Similar tests can also help a doctor understand what stage of mycosis fungoides you may have.

Treatment for mycosis fungoides depends on the stage of this disease. There are currently more than 30 different types of therapies with more currently undergoing trials. Some treatments help control symptoms like skin soreness, swelling, and itching.

Standard therapies and management for earlier stages of this skin condition mainly involve topical (skin) therapies such as:

The goals of later-stage treatments for mycosis fungoides are to shrink tumors and slow the spread of cancer cells. Treatment may involve both internal and external treatment, including:

Some therapies and medications for mycosis fungoides and other types of cancers can cause serious side effects that may limit how much treatment you receive.

There is currently no cure for mycosis fungoides. However, this skin condition is slow-growing, and your outlook depends on the stage and treatment.

Almost 70 percent of people with mycosis fungoides are at the early stage when a doctor diagnoses them. This means there’s a higher chance that treatment will be effective with positive health outcomes.

Survival rates for people with mycosis fungoides vary and depend on its stage at diagnosis and treatment. According to a 2020 review of studies, the 5-year survival rates for people with mycosis fungoides by stage were:

  • Stage 1B: 85.8 percent
  • Stage 2B: 62.2 percent
  • Stage 3A: 59.7 percent
  • Stage 3B: 54.0 percent
  • Stage 4A1: 52.5 percent
  • Stage 4A2: 34.0 percent
  • Stave 4B: 23.3 percent

Most treatments have some side effects that may cause changes to your lifestyle and overall health.

While still extremely rare, mycosis fungoides is twice as common in men than in women.

It is also more likely to happen in people 40 years or older.

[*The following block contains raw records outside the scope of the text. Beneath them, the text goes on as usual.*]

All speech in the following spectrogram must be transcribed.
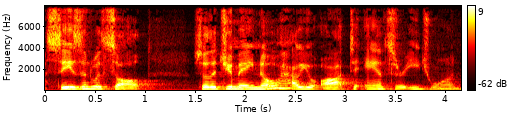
seasoned with salt, so that you may know how you ought to answer each one.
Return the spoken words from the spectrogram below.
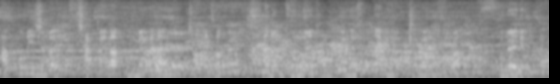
아포리즘은 작가가 분명하다는 점에서 다른 교훈을 담고 있는 속담이나 경황들과 구별됩니다.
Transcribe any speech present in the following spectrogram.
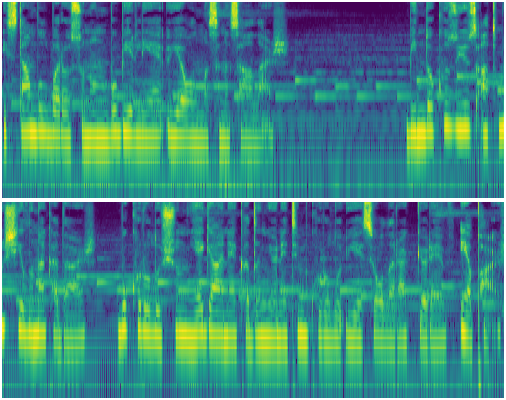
İstanbul Barosu'nun bu birliğe üye olmasını sağlar. 1960 yılına kadar bu kuruluşun yegane kadın yönetim kurulu üyesi olarak görev yapar.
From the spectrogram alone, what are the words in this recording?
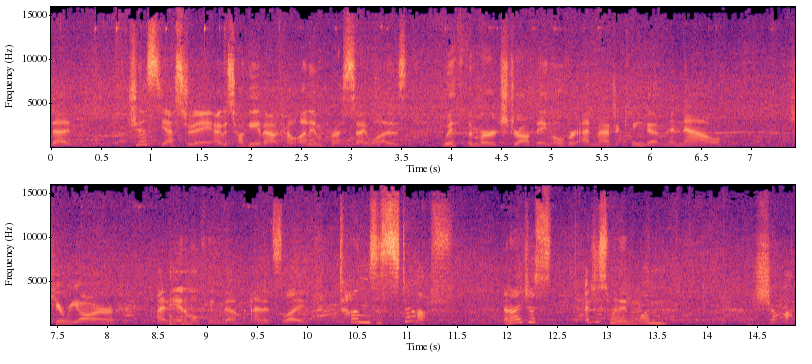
that just yesterday I was talking about how unimpressed I was with the merch dropping over at Magic Kingdom and now here we are at Animal Kingdom and it's like tons of stuff. And I just, I just went in one shop.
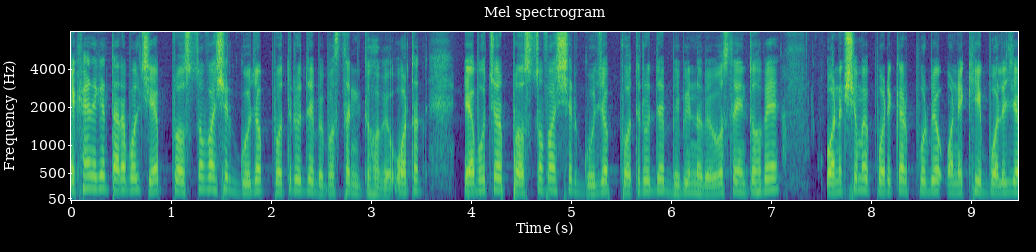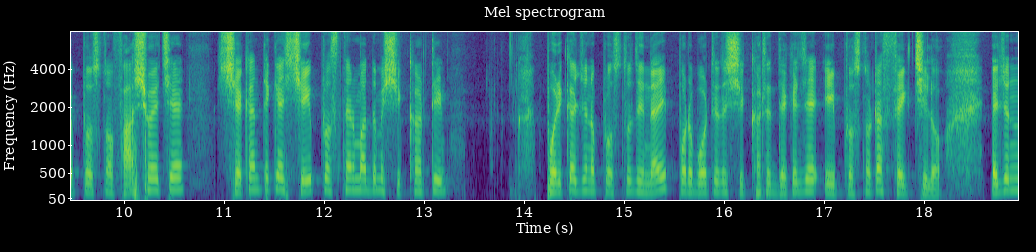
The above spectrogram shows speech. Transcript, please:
এখানে দেখেন তারা বলছে প্রশ্নফাঁসের গুজব প্রতিরোধের ব্যবস্থা নিতে হবে। অর্থাৎ এবছর প্রশ্নফাঁসের গুজব প্রতিরোধে বিভিন্ন ব্যবস্থা নিতে হবে। অনেক সময় পরীক্ষার পূর্বে অনেকেই বলে যে প্রশ্ন ফাঁস হয়েছে। সেখান থেকে সেই প্রশ্নের মাধ্যমে শিক্ষার্থী পরীক্ষার জন্য প্রস্তুতি নেয়। পরবর্তীতে শিক্ষার্থী দেখে যে এই প্রশ্নটা ফেক ছিল। এজন্য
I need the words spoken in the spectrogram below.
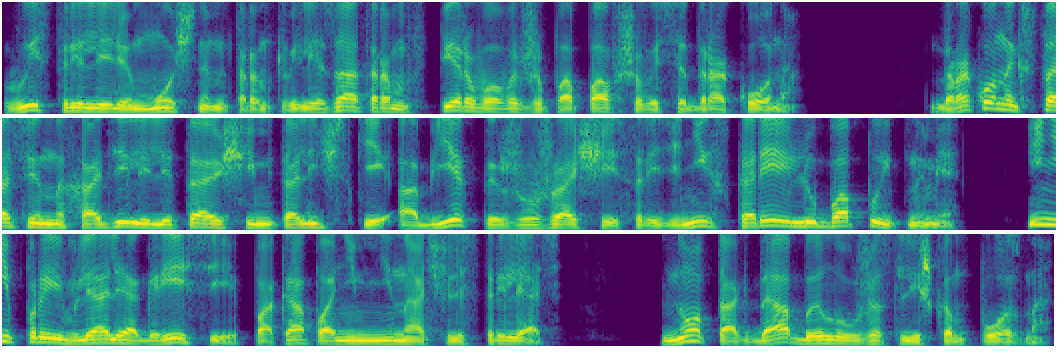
выстрелили мощным транквилизатором в первого же попавшегося дракона. Драконы, кстати, находили летающие металлические объекты, жужжащие среди них, скорее любопытными, и не проявляли агрессии, пока по ним не начали стрелять. Но тогда было уже слишком поздно.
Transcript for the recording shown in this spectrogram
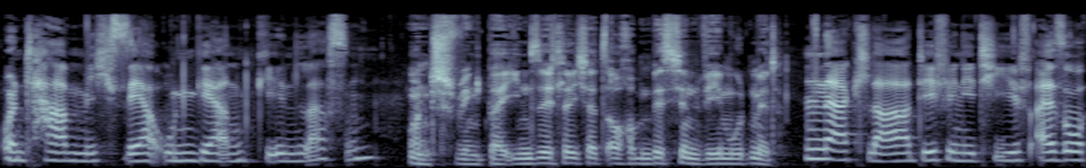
und haben mich sehr ungern gehen lassen. Und schwingt bei Ihnen sicherlich jetzt auch ein bisschen Wehmut mit? Na klar, definitiv. Also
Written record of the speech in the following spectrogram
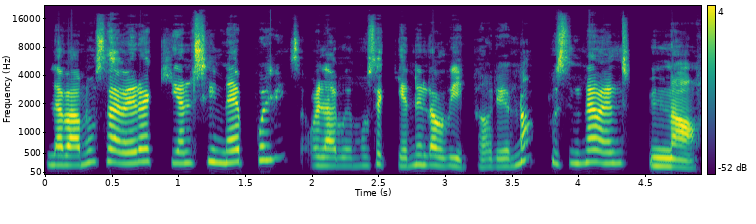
¿la vamos a ver aquí al Cinépolis o la vemos aquí en el auditorio? No, pues una vez. No.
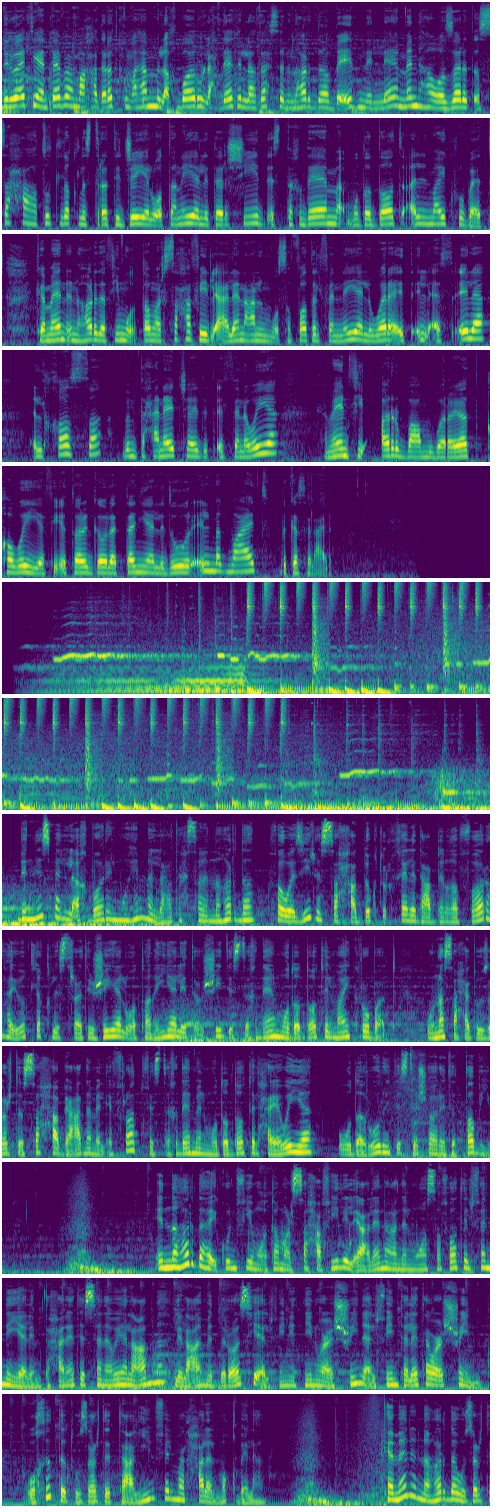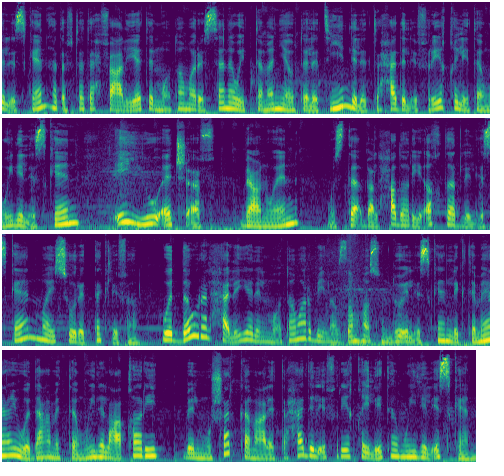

While most people with mycosis fungoides are white, the incidence rate is higher among Blacks. According to a 2019 article, those who identified as Black or African American also experienced earlier onset and poorer outlook. The reasons for this racial disparity are not well understood.

Is mycosis fungoides contagious?

Mycosis fungoides is not contagious and cannot spread from person to person.

Is mycosis fungoides hereditary?

Mycosis fungoides is not known to be hereditary. There is a common gene mutation found in some people with mycosis fungoides, but it is not likely to be inherited or passed down in families.

How quickly does mycosis fungoides spread?

This type of cutaneous lymphoma is very slow-growing. In some cases, it can take some time to make an accurate diagnosis.

Mycosis fungoides is a rare type of cutaneous T-cell lymphoma that begins on the skin and can spread to the body through the lymph nodes.

While there is currently no cure for this type of skin cancer, it is slow-growing, especially in the early stages. Various types of treatments can help alleviate symptoms and manage this skin condition.

Diagnosis can be difficult because mycosis fungoides often looks like other common skin conditions like eczema and psoriasis. Contact a doctor right away if you notice any rashes on your skin or think you may have this skin condition.